ACTIVITY: What must be written out is each line from the one holding "Will you transcribe this spectrogram for me?" through the end of the records, word for word, minus any pictures.

▬▬▬▬▬▬

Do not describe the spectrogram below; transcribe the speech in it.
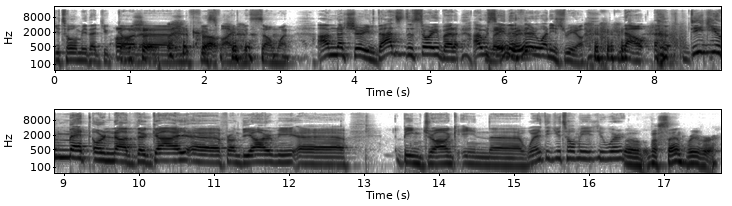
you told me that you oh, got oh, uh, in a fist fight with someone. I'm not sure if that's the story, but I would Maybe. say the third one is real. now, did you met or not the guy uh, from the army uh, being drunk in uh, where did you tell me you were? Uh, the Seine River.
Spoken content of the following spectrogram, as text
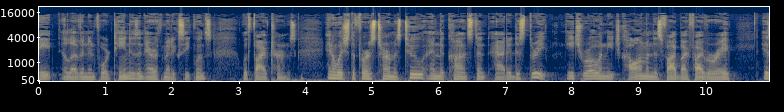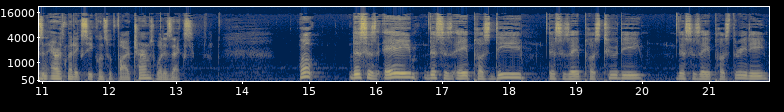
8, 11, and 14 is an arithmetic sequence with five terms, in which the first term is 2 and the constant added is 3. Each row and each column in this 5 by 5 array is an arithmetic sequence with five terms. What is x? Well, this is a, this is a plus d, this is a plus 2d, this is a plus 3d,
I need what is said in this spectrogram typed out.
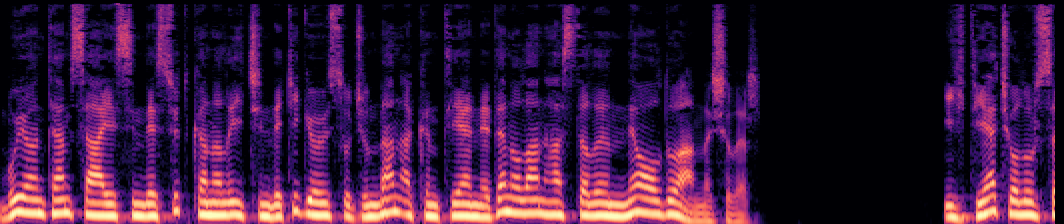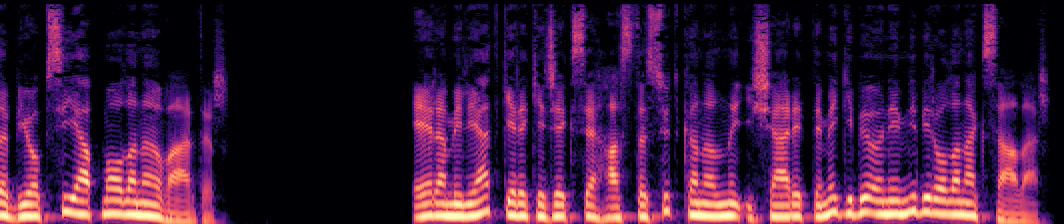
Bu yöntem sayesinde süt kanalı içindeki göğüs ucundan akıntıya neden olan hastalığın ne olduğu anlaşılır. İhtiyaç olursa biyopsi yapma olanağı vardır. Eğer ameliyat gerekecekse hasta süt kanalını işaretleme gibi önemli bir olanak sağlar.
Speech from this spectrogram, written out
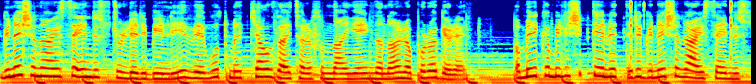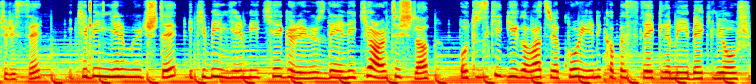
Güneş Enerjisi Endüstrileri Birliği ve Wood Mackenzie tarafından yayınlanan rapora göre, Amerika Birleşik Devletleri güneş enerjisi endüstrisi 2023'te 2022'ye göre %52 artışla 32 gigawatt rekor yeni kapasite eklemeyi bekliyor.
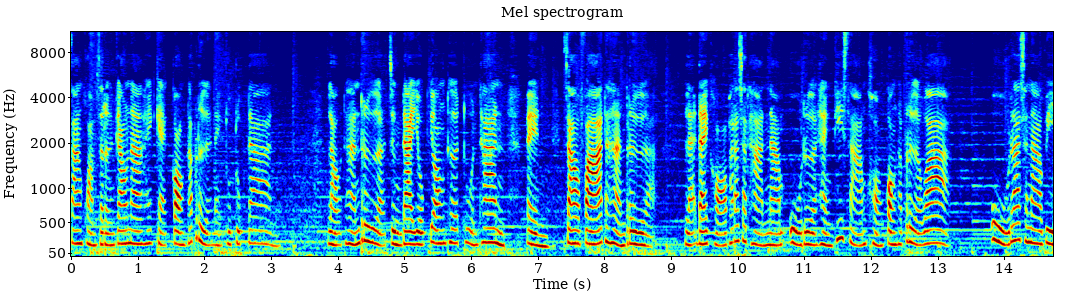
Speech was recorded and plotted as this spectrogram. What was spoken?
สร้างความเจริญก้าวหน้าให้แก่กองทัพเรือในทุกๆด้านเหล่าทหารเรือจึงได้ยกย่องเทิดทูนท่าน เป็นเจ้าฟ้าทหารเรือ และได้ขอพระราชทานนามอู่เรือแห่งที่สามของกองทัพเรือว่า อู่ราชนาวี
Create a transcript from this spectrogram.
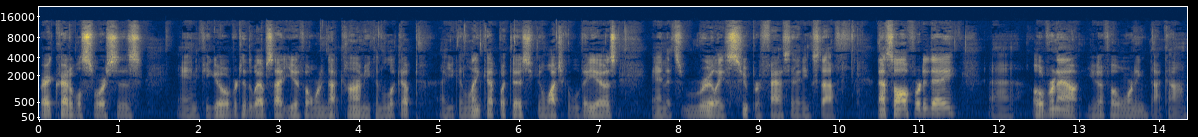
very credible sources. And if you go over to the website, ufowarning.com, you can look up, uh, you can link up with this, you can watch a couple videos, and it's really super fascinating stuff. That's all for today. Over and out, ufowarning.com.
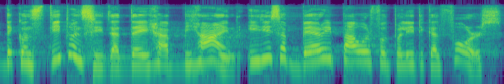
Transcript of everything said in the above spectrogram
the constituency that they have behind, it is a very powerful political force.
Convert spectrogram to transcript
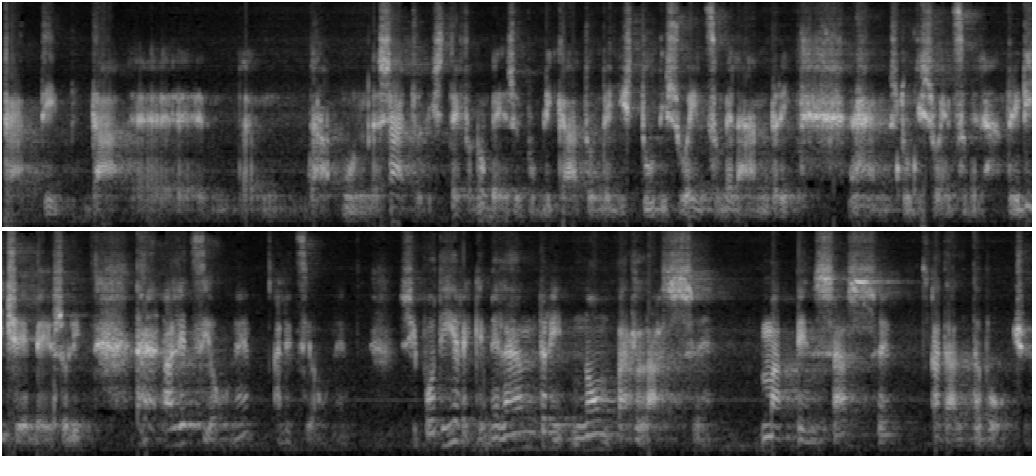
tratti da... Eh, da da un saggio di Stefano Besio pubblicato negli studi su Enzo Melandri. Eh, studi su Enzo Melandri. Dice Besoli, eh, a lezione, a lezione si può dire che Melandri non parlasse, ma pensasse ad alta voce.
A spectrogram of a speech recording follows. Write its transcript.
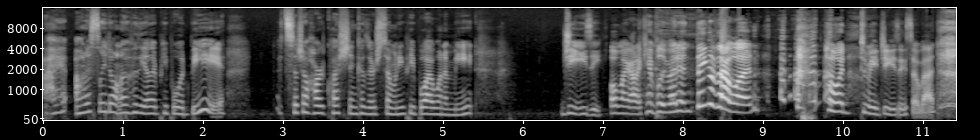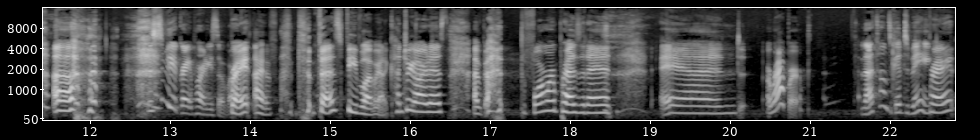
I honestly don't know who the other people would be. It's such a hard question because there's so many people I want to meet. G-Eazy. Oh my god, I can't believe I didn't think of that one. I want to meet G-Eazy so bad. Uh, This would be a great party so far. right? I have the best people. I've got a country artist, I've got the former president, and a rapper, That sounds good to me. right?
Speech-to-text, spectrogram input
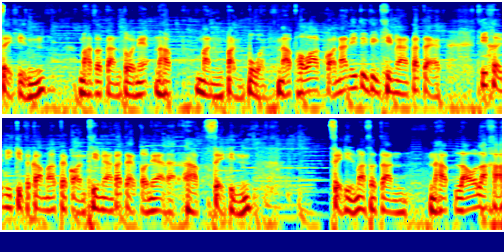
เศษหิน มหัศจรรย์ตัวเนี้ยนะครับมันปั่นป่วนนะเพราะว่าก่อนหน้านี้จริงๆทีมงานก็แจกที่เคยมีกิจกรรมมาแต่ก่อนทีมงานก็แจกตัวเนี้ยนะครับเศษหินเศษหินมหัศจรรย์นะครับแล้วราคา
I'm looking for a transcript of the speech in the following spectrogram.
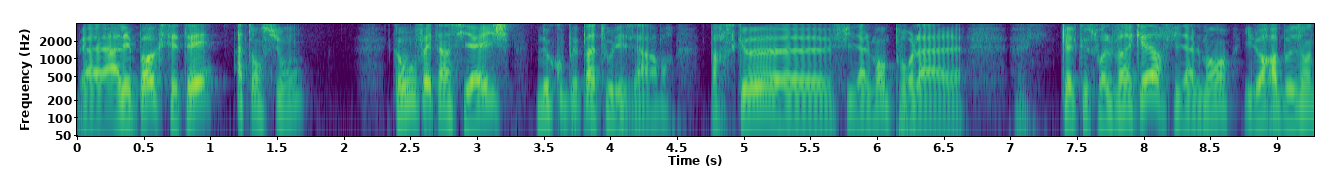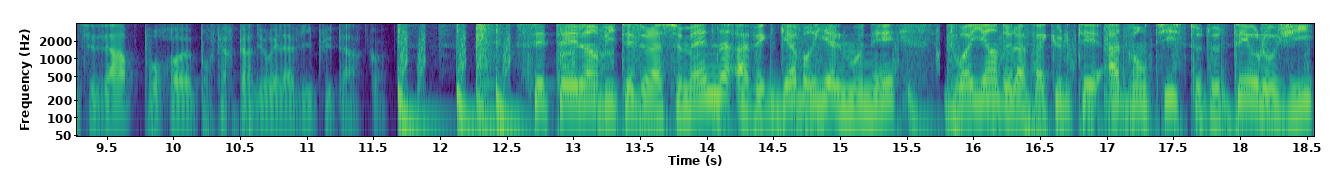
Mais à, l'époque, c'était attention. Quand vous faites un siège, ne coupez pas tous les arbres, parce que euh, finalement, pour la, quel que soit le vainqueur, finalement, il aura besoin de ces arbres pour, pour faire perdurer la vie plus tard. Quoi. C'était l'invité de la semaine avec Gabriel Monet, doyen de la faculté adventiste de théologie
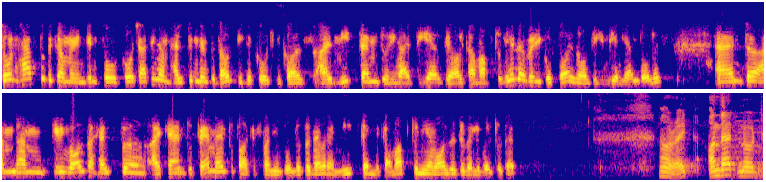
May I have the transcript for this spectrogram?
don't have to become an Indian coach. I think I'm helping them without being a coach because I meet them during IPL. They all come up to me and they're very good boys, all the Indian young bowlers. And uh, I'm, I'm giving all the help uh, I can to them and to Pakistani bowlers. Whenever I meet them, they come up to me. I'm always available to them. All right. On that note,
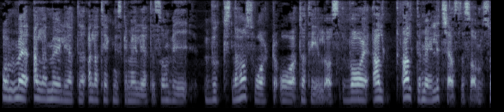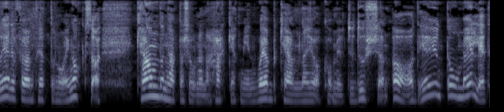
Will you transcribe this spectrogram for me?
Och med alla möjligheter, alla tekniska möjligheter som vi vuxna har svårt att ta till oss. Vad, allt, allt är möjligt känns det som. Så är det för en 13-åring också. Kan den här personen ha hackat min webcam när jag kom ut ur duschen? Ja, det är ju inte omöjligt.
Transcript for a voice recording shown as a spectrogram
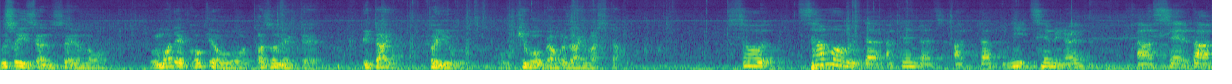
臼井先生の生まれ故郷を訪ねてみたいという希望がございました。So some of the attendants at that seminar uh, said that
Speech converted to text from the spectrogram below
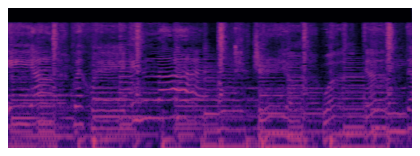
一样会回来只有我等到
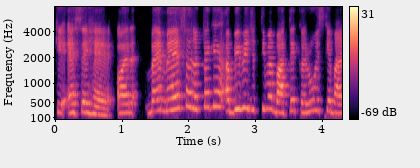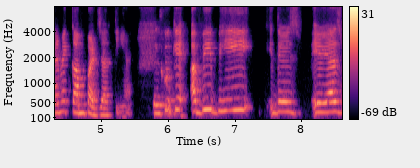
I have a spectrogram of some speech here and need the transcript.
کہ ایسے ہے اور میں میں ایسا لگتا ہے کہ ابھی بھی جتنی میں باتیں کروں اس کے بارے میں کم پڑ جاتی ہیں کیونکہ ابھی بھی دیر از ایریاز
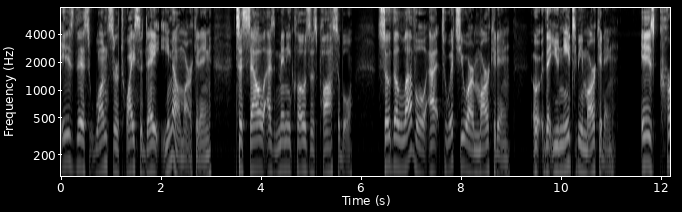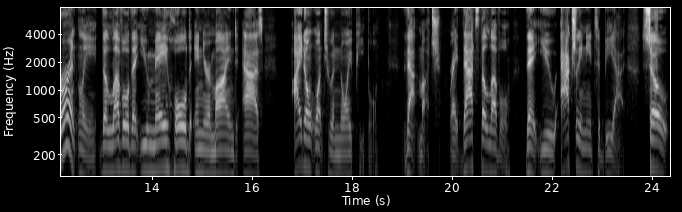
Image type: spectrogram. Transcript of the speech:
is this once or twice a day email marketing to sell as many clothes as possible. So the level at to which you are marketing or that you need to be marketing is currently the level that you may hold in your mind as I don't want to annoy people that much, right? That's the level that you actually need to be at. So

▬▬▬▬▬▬

FINISHED EXERCISE:
Will you transcribe this spectrogram for me?
Och med alla möjligheter, alla tekniska möjligheter som vi vuxna har svårt att ta till oss. Vad, allt, allt är möjligt känns det som. Så är det för en 13-åring också. Kan den här personen ha hackat min webcam när jag kom ut ur duschen? Ja, det är ju inte omöjligt.
Transcript for a voice recording shown as a spectrogram
臼井先生の生まれ故郷を訪ねてみたいという希望がございました。So some of the attendants at that seminar uh, said that
Speech converted to text from the spectrogram below
一样会回来只有我等到
I have a spectrogram of some speech here and need the transcript.
کہ ایسے ہے اور میں میں ایسا لگتا ہے کہ ابھی بھی جتنی میں باتیں کروں اس کے بارے میں کم پڑ جاتی ہیں کیونکہ ابھی بھی دیر از ایریاز
Image type: spectrogram. Transcript of the speech:
is this once or twice a day email marketing to sell as many clothes as possible. So the level at to which you are marketing or that you need to be marketing is currently the level that you may hold in your mind as I don't want to annoy people that much, right? That's the level that you actually need to be at. So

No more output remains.